His parents estimated that they spent as much as $50,000 a year paying for coaches and training before Fabiano started making money around the time he turned 17. His father gave up a career in data processing and focused on growing income from real estate holdings in New York and Miami as well as managing his son; in those days, Caruana and his father traveled across Europe to events and training sessions listening to Elton John on the car radio (his taste leans more to Kendrick Lamar these days).
“Looking back,” Fabiano Caruana said, “I didn’t really have any friends. I would just play chess all the time.” He still maintains an aggressive schedule of training and playing that means about 100 classical games a year and an additional few hundred blitz or bullet games.
When he plays online, he said, it might be 50 games in one night. “You could easily do 70 hours of chess a week for a few weeks,” he said. “And during tournaments, it’s like 12 hours a day. “
He supplements those challenges by playing tennis, doing yoga and spending time in the gym; he runs with a trainer, too, to build stamina. It is not enough to be mentally strong, most of the new generation of grandmasters agree; players now believe they stand the best shot at winning if they are physically fit, as well. He is taking this year off from dating to focus on chess, out of the fear that a breakup would throw off his game.
The Caruanas moved back to the United States three years ago, in large part because of the support of the St. Louis Chess Club and the interest Sinquefield had in Caruana’s joining the U.S. team.
In 2015, the St. Louis Post-Dispatch reported that Caruana had received an offer of more than $200,000 from the U.S. Chess Federation to switch allegiances. At the time, Caruana said, he had turned down the offer, though he did later make the switch. (Transfers of elite players are rare, but Russia and the United States have benefited from them in recent decades.)

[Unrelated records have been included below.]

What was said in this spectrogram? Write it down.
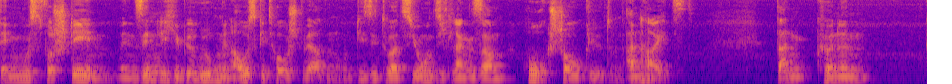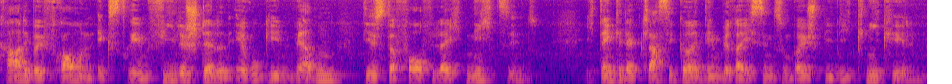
Denn du musst verstehen, wenn sinnliche Berührungen ausgetauscht werden und die Situation sich langsam hochschaukelt und anheizt, dann können gerade bei Frauen extrem viele Stellen erogen werden, die es davor vielleicht nicht sind. Ich denke, der Klassiker in dem Bereich sind zum Beispiel die Kniekehlen.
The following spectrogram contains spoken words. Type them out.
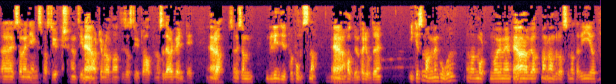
Det er liksom en gjeng som har styrt. En team ja. Martin blant annet, som har styrt og hatt med. Så det har vært veldig. Bra. Så liksom glidd ut på pomsen, da. Jeg hadde jo en periode ikke så mange, men gode. Morten var jo med. Ja. Vi har hatt mange andre også, Nathalie, og,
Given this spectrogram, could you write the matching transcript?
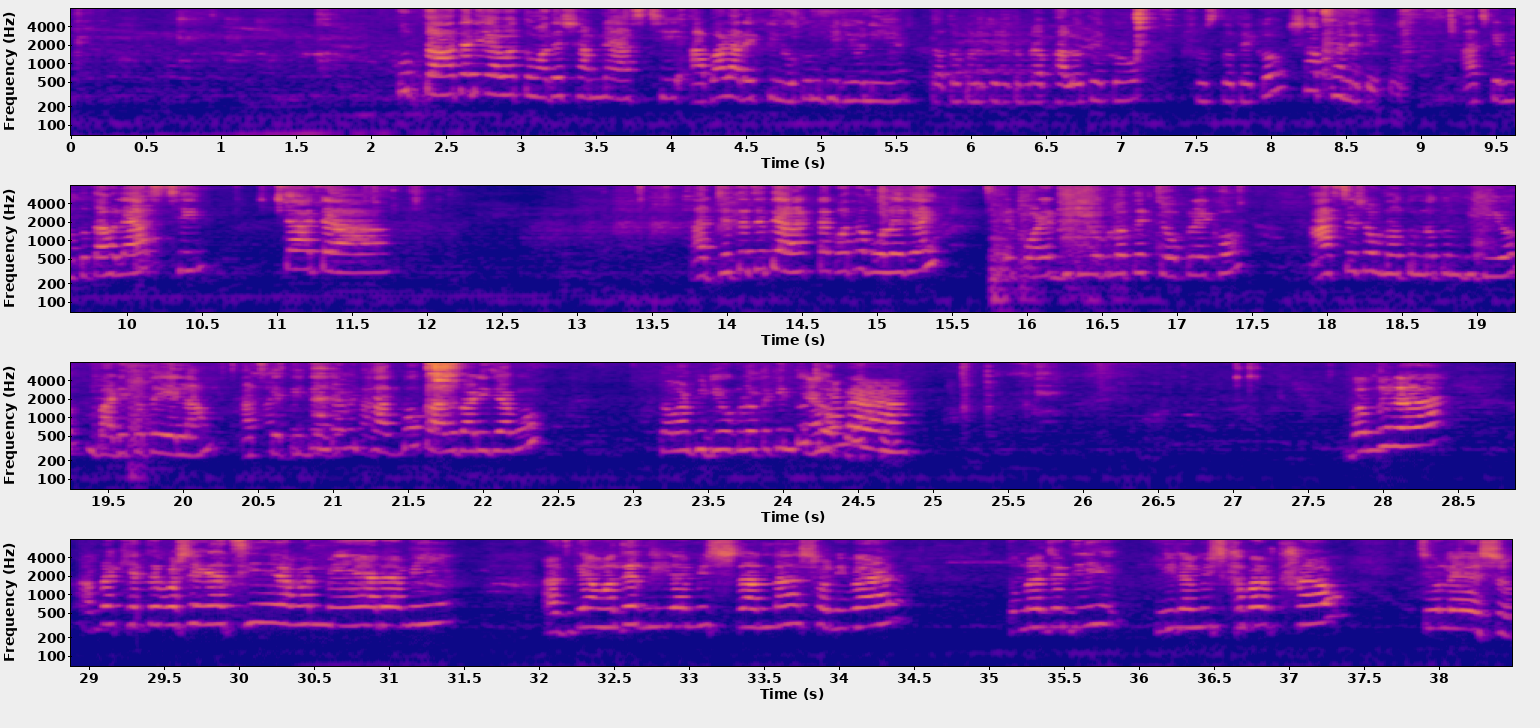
খুব তাড়াতাড়ি আবার তোমাদের সামনে আসছি, আবার আরেকটি নতুন ভিডিও নিয়ে। ততক্ষণের জন্য তোমরা ভালো থেকো। সুস্থ থেকো সাবধানে থেকো। আজকের মতো তাহলে আসছি। টাটা। আর যেতে যেতে আর একটা কথা বলে যাই। এর পরের ভিডিওগুলোতে চোখ রেখো। আসছে সব নতুন নতুন ভিডিও। বাড়িতে তো এলাম। আজকে তিন দিনটা আমি থাকব কাল বাড়ি যাব। তোমার ভিডিওগুলোতে কিন্তু চোখ রেখো। বন্ধুরা আমরা খেতে বসে গেছি আমার মেয়ে আর আমি। আজকে আমাদের নিরামিষ রান্না শনিবার। তোমরা যদি নিরামিষ খাবার খাও চলে এসো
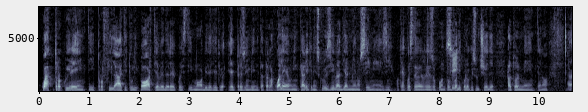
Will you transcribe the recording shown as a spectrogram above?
quattro acquirenti profilati tu li porti a vedere questi immobili che, tu, che, hai preso in vendita, per la quale è un incarico in esclusiva di almeno sei mesi. Okay, questo è il resoconto sì. un po' di quello che succede attualmente. No? Eh,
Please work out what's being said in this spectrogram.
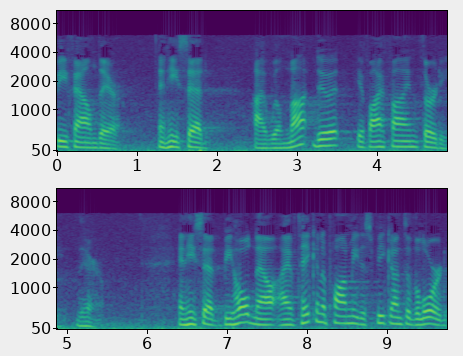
be found there. And he said, I will not do it if I find thirty there. And he said, Behold now, I have taken upon me to speak unto the Lord.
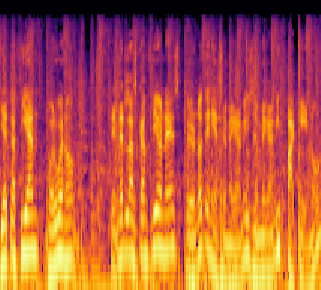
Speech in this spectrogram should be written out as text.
Ya te hacían, pues bueno, tener las canciones, pero no tenías el Megamix. ¿El Megamix para qué, no?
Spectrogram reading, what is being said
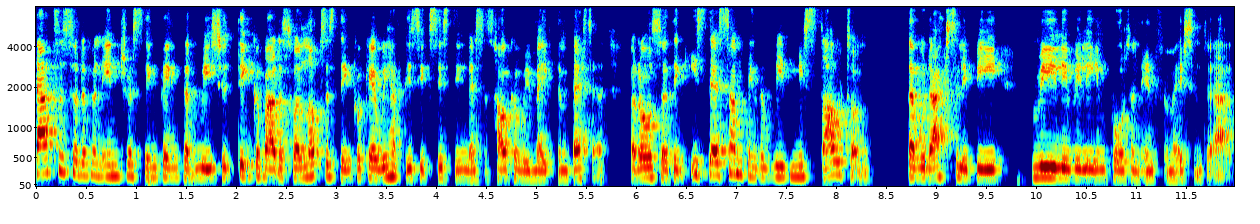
that's a sort of an interesting thing that we should think about as well. Not just think, okay, we have these existing measures, how can we make them better? But also think, is there something that we've missed out on that would actually be really, really important information to add.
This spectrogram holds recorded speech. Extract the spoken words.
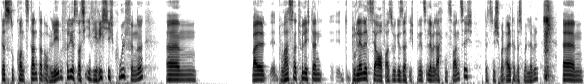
dass du konstant dann auch Leben verlierst, was ich irgendwie richtig cool finde. Ähm, weil du hast natürlich dann du levelst ja auf. Also wie gesagt, ich bin jetzt Level 28. Das ist nicht mein Alter, das ist mein Level. Ähm,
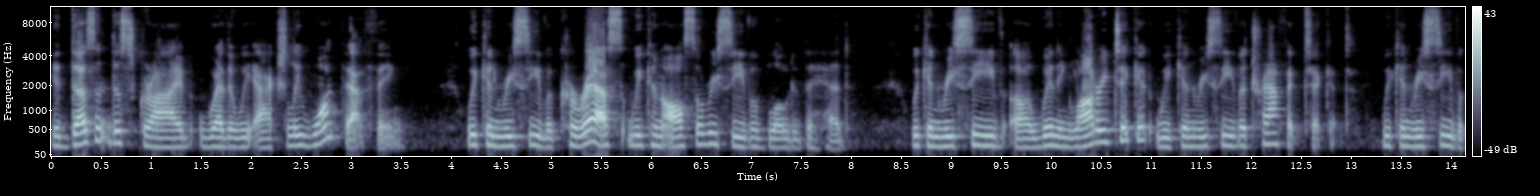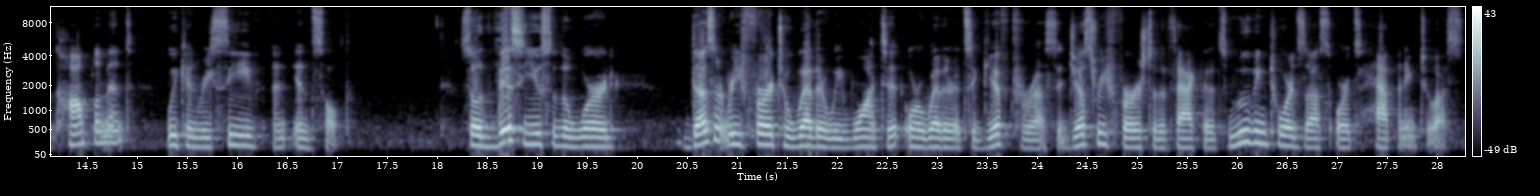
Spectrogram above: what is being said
it doesn't describe whether we actually want that thing. We can receive a caress. We can also receive a blow to the head. We can receive a winning lottery ticket. We can receive a traffic ticket. We can receive a compliment. We can receive an insult. So this use of the word doesn't refer to whether we want it or whether it's a gift for us. It just refers to the fact that it's moving towards us or it's happening to us.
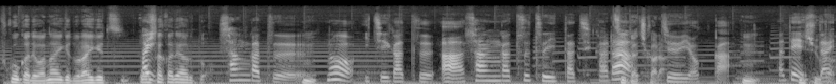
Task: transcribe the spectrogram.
福岡ではないけど来月大はい。阪であると、3月の1月、あ3月1日から1日から。14日うん。まで二週間。大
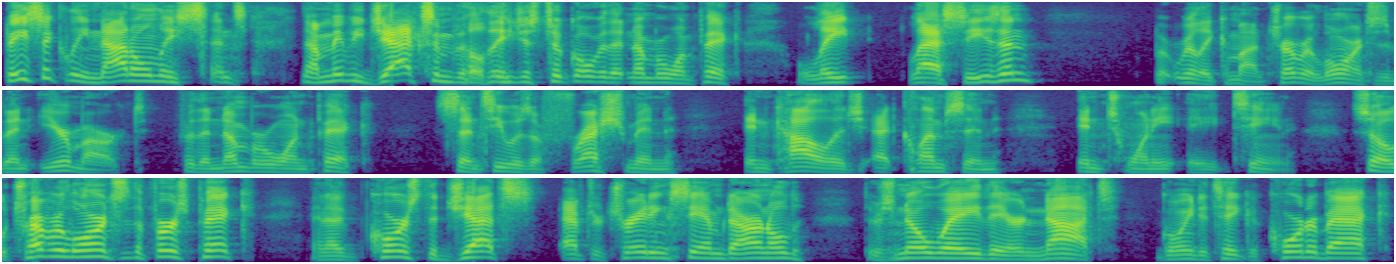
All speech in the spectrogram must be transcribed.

Norway’s hopes need no such reinforcement. Carlsen is the undisputed king of chess, renowned for a swaggering, bad-boy demeanor; he has developed his own popular chess app and supplements his income with big-dollar endorsement contracts.
“It was actually interesting to see how quickly the whole country became enamored with chess, because they had a chess hero,” Fabiano said of Carlsen, and Norway. He wondered if he could do the same for the United States.
But Caruana said Carlsen did not intimidate him. “I think that most players at the top are confident,” Caruana said. “Some are even arrogant.”
“Especially for Magnus,” he added, “it’s kind of hard for it not to get to his head because he’s had an enormous amount of success, more than anyone in the history of chess, especially considering his age right now.”
Win or lose, Caruana is likely to go down as one of the best players of his generation. And, he said, he is ready for the next generation, too. “I welcome the challenge.”